What’s the deal with dual-extraction?
Dual-extraction is when the mushrooms are extracted in both water, which extracts polysaccharides such as beta-glucans (the immune-boosting compound), and in alcohol, which extracts things like triterpenoids, including adaptogenic triterpenoids (the stress-reducing compounds). Half of the mushrooms in Magnificent Mushrooms benefit from dual-extraction!
Many companies only extract their mushrooms in water, so while they are promoting the adaptogenic qualities of that mushroom, they may not be delivering much to you by way of its adaptogenic constituents. Bummer. That’s why we make sure to extract those that would benefit in alcohol, too, ensuring we get all the beneficial compounds (because #fomo).
Beta-glucans: what the heck are they?
Beta-glucans are polysaccharides, complex compounds that have profound immunomodulating (immune system regulation) properties. While all mushrooms have their individual chemistry—cordyceps has cordycepin, reishi has triterpenoids, etc.—beta-glucans are in all medicinal mushrooms and are what account for the majority of mushrooms' impact on our immune system. Beta-glucans can even stimulate production of immune cells like natural killer cells and macrophages!
News alert—there are also alpha-glucans, another form of polysaccharides. While we don’t mean to be polysaccharide snobs, alpha-glucans are largely starch and not-so-medicinal. So when mushroom companies report on having high levels of polysaccharides but don’t share their beta-glucan levels, it might not actually mean that product is doing you much good. If you’re looking for immune support, beta-glucans are where it’s at.

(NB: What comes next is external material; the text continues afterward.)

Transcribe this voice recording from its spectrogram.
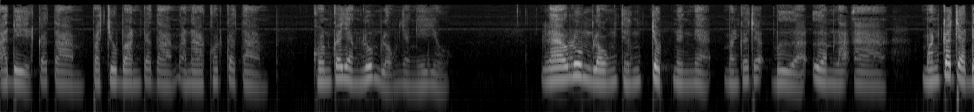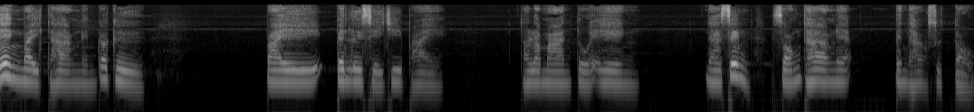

Fruiting body vs. mycelium
Okay, we have one more big topic to chat with you about—the age-old (err, couple decades old?) discussion on fruiting body mushrooms versus mycelium.

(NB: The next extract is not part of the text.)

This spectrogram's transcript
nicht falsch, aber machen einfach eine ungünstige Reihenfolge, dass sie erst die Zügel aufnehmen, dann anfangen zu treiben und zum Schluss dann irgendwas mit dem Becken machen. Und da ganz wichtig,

Fruiting bodies is another name for this part of the mushroom: 🍄. What we harvest, what we eat, what we think of as mushrooms—this is the fruiting body, the above-ground parts. Mycelium on the other hand is the invisible below-ground network of fungal threads that produce these fruiting bodies. Think of mycelium as roots, where the fruiting body is, well, the fruits. Not quite the terms we use for fungi, but perhaps helpful nonetheless?

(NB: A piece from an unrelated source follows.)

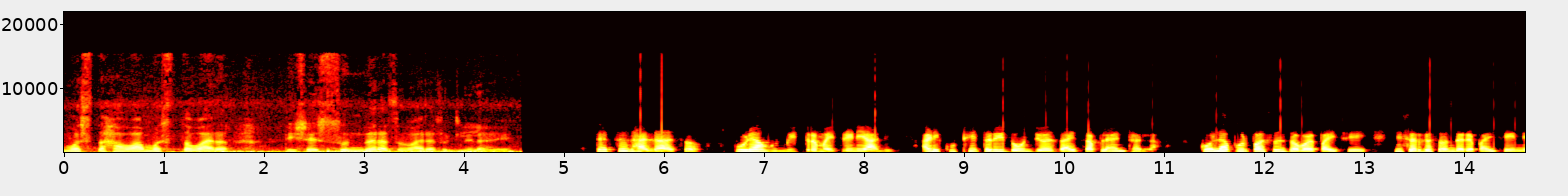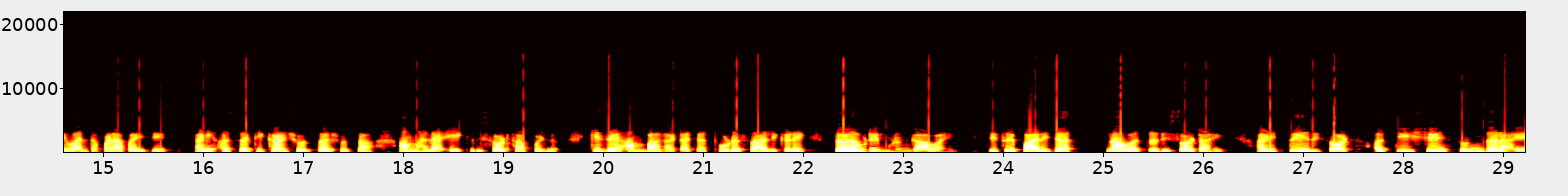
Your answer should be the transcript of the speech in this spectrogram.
मस्त हवा मस्त वारं अतिशय सुंदर असं वारं सुटलेलं आहे. त्याचं झालं असं. पुण्याहून मित्रमैत्रिणी आले आणि कुठेतरी दोन दिवस जायचा प्लॅन ठरला. कोल्हापूरपासून जवळ पाहिजे निसर्ग सौंदर्य पाहिजे निवांतपणा पाहिजे आणि असं ठिकाण शोधता शोधता आम्हाला एक रिसॉर्ट सापडलं की जे आंबा घाटाच्या थोडंसं अलीकडे तळवडे म्हणून गाव आहे. तिथे पारिजात नावाचं रिसॉर्ट आहे. आणि ते रिसॉर्ट अतिशय सुंदर आहे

For Magnificent Mushrooms, we use 100% fruiting bodies because they consistently demonstrate higher levels of beta-glucans and have been used for thousands of years (use of mycelium is a much more recent phenomenon). We are also able to avoid excess fillers and starches in our product by using fruiting bodies because mycelium are often grown on grain or other substrates that can make their way into products.
We’re mushroom fans here, so don’t get us wrong—mycelial networks are incredible! They connect fungi and plant matter across the globe and are essential for our ecosystem to thrive. We highly encourage you to read about them and learn from them as mycelial networks exist under every step we take. But for medicinal usages, they often are less potent. So no shade, mycelium, we’ll just let you do your thing underground.
In short: mushrooms are full of so mush goodness, if you know how to access it!
Well, there’s truly endless amounts of information we could share about medicinal mushrooms and fungi—there are whole textbooks out there! And documentaries (may we suggest Fantastic Fungi?)! And people who study fungi their whole lives! This barely scratches the surface (or should we say... fruiting body), but we hope you have a sense of some of the key concepts you need to know when evaluating medicinal mushroom products.
Still have burning questions? Leave them for us in the comments below!